The NFL is going back to Los Angeles.
Ok, we don't really know if pro football is heading back to land of movie stars and swimmin' pools. But an interesting plot development in the nearly 20-year saga to bring the NFL back to Los Angeles happened this week when St. Louis Rams owner Stan Kroenke reportedly bought a sizable chuck of land adjacent to the old Hollywood Park racetrack in Inglewood.
If you haven't realized it yet, the NFL is essentially an elaborate stadium construction business that uses professional football as an excuse to build publicly subsidized income generating temples for its cabal of owners. This is why L.A. hasn't had a team since Christmas Eve 1994, because the city wouldn't open its treasury for shrewd business persons like Al Davis and Georgia Frontiere.
In the tradition of the league's corporate heroes like Art Modell and Jim Irsay, Frontiere and her chief negotiator John Shaw hammered out a sweetheart deal with the confused city fathers who thought a football stadium would stem the tide of post-industrialization.
The Edward Jones Dome is still being paid off by St. Louis and Missouri taxpayers. The Rams kick in $500,000 a year in rent and reimbursement for game day expenses. Kroenke is also asking for more than $800,000 in tax refunds and forgiveness.
So, are the Rams moving to L.A. or not?
Hard to say. If Kroenke and the Rams are really eyeing a move (and they'd be foolish not to consider it), this could be the perfect location. From our friends at Curbed:
If football has to come to LA, it could do a lot worse than Inglewood. With the proposed Hollywood Park Tomorrow mega-mixed-user that's slated to go up where Hollywood Park now stands, residents would live right next to the Forum and a football stadium. It's poised to become something of an LA Live South (though sadly further from light rail). A plan to put an NFL stadium in actual LA Live territory fizzled out last year when the NFL made it clear it didn't like the terms.
The Rams have an out clause in their current lease after the 2014 season. They could certainly move after that.
On the other hand, buying a nice open plot near a pending development could be a nice way to nudge the city of St. Louis and the state of Missouri. The NFL has a strange relationship with Los Angeles, but as an empty market, the city's been a useful tool in stadium negotiations.
Building a stadium in L.A. is going to be a mostly privately funded endeavor.

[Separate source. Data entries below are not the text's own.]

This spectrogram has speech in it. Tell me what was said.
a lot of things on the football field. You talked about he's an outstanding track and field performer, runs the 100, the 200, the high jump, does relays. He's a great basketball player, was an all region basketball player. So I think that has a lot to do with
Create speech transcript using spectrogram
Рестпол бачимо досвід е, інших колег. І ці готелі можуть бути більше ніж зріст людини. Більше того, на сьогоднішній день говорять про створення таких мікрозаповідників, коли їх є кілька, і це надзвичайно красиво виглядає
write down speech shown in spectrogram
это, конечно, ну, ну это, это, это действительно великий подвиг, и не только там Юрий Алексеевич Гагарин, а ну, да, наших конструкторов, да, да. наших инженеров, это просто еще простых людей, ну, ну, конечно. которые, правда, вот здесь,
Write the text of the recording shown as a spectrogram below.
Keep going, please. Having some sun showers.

St. Louis is a small market, and the Rams have one of the tiniest regional footprints of any NFL team. However, a subsidized venue and the league's no-fail profit sharing system would still make it profitable to exist under the Arch. And he'd still have a few acres for building strip malls or something else in Inglewood.

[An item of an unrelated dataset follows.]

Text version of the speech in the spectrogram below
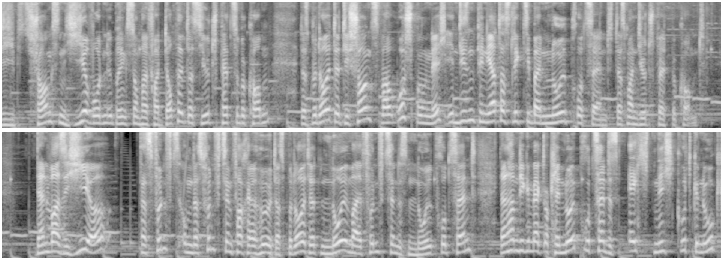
Die Chancen hier wurden übrigens nochmal verdoppelt, das Huge Pad zu bekommen. Das bedeutet, die Chance war ursprünglich, in diesen Pinatas liegt sie bei 0%, dass man Huge Pad bekommt. Dann war sie hier das 15, um das 15-fache erhöht. Das bedeutet, 0 mal 15 ist 0%. Dann haben die gemerkt, okay, 0% ist echt nicht gut genug.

Resolution is still a long way off. The important thing to remember, for now, is that Rams fans in either city can take comfort knowing that they share a common bond of being played off each other for the benefit of the owner. Bringing people together, isn't that what the NFL is really all about?